━━ INFORMATION

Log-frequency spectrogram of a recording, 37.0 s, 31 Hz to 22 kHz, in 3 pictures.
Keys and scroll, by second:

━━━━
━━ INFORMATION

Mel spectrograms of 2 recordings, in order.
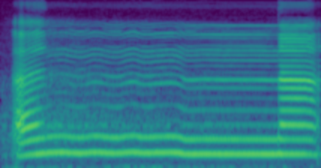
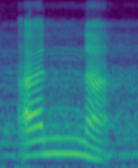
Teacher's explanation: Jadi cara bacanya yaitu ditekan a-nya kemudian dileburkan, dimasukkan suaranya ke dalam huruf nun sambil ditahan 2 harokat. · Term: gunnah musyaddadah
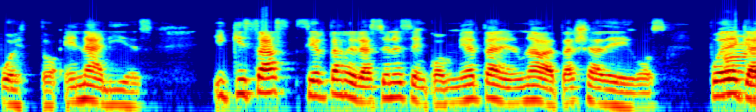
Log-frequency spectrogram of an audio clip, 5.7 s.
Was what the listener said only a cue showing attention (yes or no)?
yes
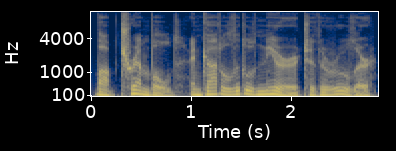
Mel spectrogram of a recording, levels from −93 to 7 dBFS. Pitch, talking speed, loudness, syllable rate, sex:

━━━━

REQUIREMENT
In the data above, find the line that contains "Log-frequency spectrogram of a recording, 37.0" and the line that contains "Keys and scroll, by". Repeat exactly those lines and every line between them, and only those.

OUTPUT OF THE EXERCISE
Log-frequency spectrogram of a recording, 37.0 s, 31 Hz to 22 kHz, in 3 pictures.
Keys and scroll, by second:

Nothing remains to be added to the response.